Scientists at the Indian Association for the Cultivation of Science (IACS), Kolkata have been successful in designing DNA-based logic devices that would find application in DNA-based computation. They have designed reusable YES and INHIBIT logic systems by using a small molecule that serves as a fluorescent probe and binds to both a four-stranded DNA structure (G-quadruplex) present in human telomeres and nucleic acid cleaving enzymes (nucleases).
The fluorescent probe — carbazole ligand — selectively binds to the G-quadruplex over other DNA structures present in the human genome. Once it binds to the DNA (G-quadruplex), the small molecule inhibits certain enzymes (nuclease S1 and exonucleases) from degrading the DNA. However, certain other enzymes (DNase I and T7 endonuclease I) can degrade the DNA even when bound by the small molecule.
How it works
While the small molecule by itself shows weak emission at 373nm and 530 nm, the fluorescence intensity gets enhanced 14-fold at 530 nm once it binds to the DNA. Similarly, the small molecule bound to the DNA exhibits different fluorescence behaviour in the presence of different enzymes and this has been taken advantage of by the team led by Prof. Jyotirmayee Dash from the Department of Organic Chemistry to design conceptually novel logic devices. The results were published in the journal ACS Synthetic Biology.
For instance, DNase I enzyme degrades the DNA-bound small molecule and so when both the DNA the DNase I enzyme are used as inputs the fluorescence at 530 nm weakens. The output is therefore taken as zero. On the other hand, nuclease S1 enzyme does not degrade the DNA bound by the small molecule and so when both DNA and nuclease S1 enzyme are used as inputs the fluorescence at 530 nm does not get affected. The output is taken as one.
“So the INHIBIT logic gate is constructed using DNA and DNase I as inputs while the inputs of DNA and nuclease S1 form a YES logic gate,” says Prof. Dash.
Once the DNA is degraded by the DNase I enzyme, the logic system can be reused by supplying heat to deactivate the enzyme. “The logic system can be recycled for three cycles by adding a heat deactivation step. After three consecutive cycles the efficiency of the system decreases by only 33%,” says Prof. Dash.
Designing combinatorial logic systems
The team went a step further to design combinatorial logic systems (individual logic gates integrated into one another such as INHIBIT−INHIBIT and NOR−OR) by using different combinations of four nucleases (enzymes) as inputs.
The researchers were able to get 16 different combinations by adding one, two, three or four enzymes (nuclease S1, Exo I, T7 Endo I and DNase I) to the DNA-bound small molecule.
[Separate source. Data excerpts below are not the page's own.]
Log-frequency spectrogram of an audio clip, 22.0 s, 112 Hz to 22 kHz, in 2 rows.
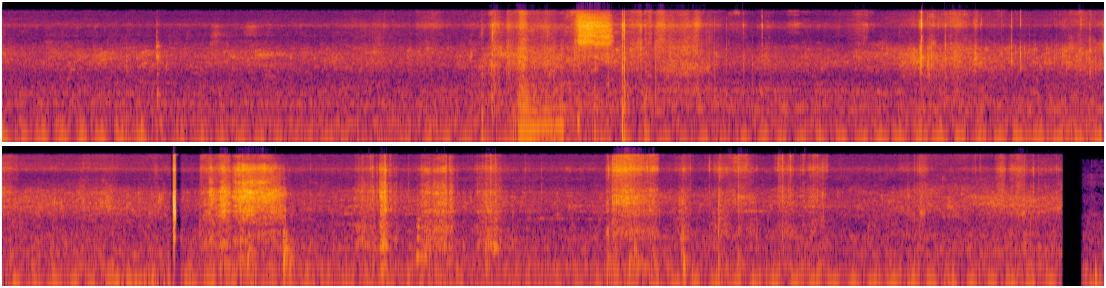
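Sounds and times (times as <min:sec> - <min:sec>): steady low hum: 0:00.0 - 0:22.0
scraping and rubbing handling: 0:06.1 - 0:07.5, 0:12.9 - 0:16.2, 0:17.0 - 0:19.3.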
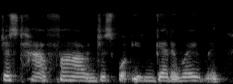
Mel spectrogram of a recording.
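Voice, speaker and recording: The speaker has a British accent. The tone is dark and mellow. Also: woman. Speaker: history education researcher and lecturer. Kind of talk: online seminar Q&A. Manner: halting, many repetitions.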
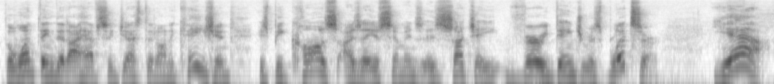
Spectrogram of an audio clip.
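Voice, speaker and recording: Man hosting sports radio, firm, reassuring, pushes back on callers, high voice. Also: big pitch swings, normal speed, darkish tone. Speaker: radio co-host.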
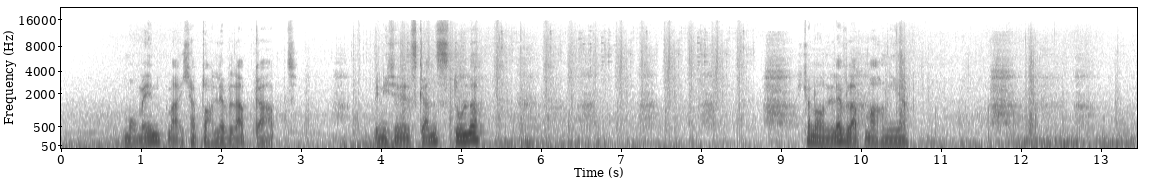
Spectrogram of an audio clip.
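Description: Footsteps crunch softly on grass and gravel.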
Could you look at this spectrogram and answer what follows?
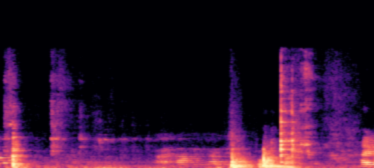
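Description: Rice is served onto plates at an eatery by the Mawa ferry ghat, with ceramic dishes and cutlery clinking and clattering in a few close bursts while people speak nearby.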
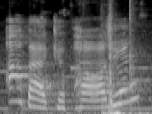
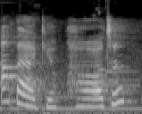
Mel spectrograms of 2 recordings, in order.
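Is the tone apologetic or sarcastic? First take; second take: sarcastic; sarcastic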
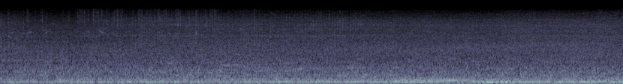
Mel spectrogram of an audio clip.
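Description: Urban road traffic: a steady rumble of passing motor vehicles, swelling louder in the second half as a vehicle goes by.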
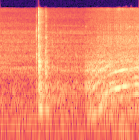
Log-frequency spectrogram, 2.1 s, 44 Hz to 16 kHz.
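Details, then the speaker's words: Sony SL-HFR70 Betamax deck after cleaning the solenoid and circuit board: sharp click, then a soft whir rising smoothly as the tape spools up; rewind working normally. "Yes, we have rewind."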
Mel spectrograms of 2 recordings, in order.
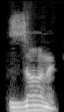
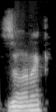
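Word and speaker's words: Xonic: Super Beat Zonic. I guess it's pronounced Zonic. It's with an X. X O N I C.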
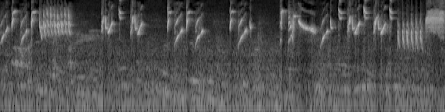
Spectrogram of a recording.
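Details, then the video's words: Training song for young goldfinches: lively twittering made of short slurred chirps in irregular clusters, broken by brief pauses, with a couple of buzzy rattling trills near the start and end. "مقنين ملك 👑 تغريد 💯 الطيور"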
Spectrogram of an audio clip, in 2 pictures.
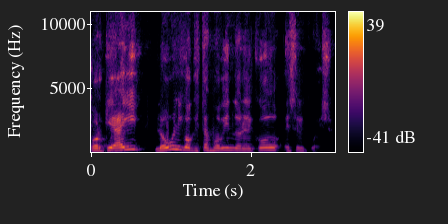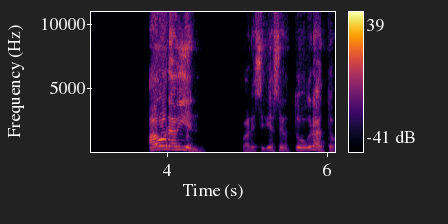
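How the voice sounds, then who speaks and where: Very wide pitch swings come through in a dry, close sound with no echo. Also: man. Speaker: neurodynamics instructor. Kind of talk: lecture. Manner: fast.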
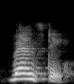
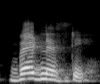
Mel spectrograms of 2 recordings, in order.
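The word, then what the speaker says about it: Wednesday: this video silent letters word है वेनसडे लेकिन इसको मोस्टली पीपल क्या पढ़ते हैं वेडनेसडे लेकिन वेडनेसडे नहीं होता है होता है वेनसडे यहां पर डी साइलेंट लेटर होता है यहां डी साइलेंट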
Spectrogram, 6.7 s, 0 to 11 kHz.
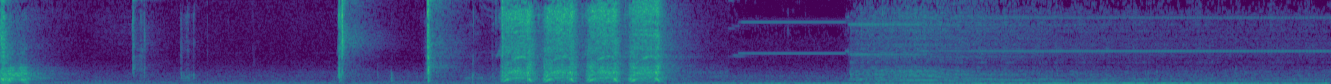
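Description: Power Action CIS1 cordless impact screwdriver, 12-volt, running at its lowest speed: a few sharp clicks and a short burst of rapid ratcheting, then a thin steady motor whine that carries on quietly and close.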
The different combinations of the four enzymes are taken as inputs and the fluorescence response at 530 nm is taken as the output.
Of the 16 combinations, only four combinations are fluorescent (output taken as 1) and 12 are nonfluorescent (output taken as zero). The square numbers (1, 4, 9, 16) are assigned as fluorescent combinations, whereas the rest are assigned as nonfluorescent combinations. “So by suitable programming we can modulate the system to carry out complex calculations (e.g. identification of square numbers up to 16) by varying the inputs,” she says.
“We hope that these DNA logic gates will provide the ability to not only create more complicated, sequential DNA computations but also create interfaces between silicon and DNA-based computers. The DNA-based nanodevice could be useful for diagnostic sensors and other biomolecular machines,” Prof. Dash says.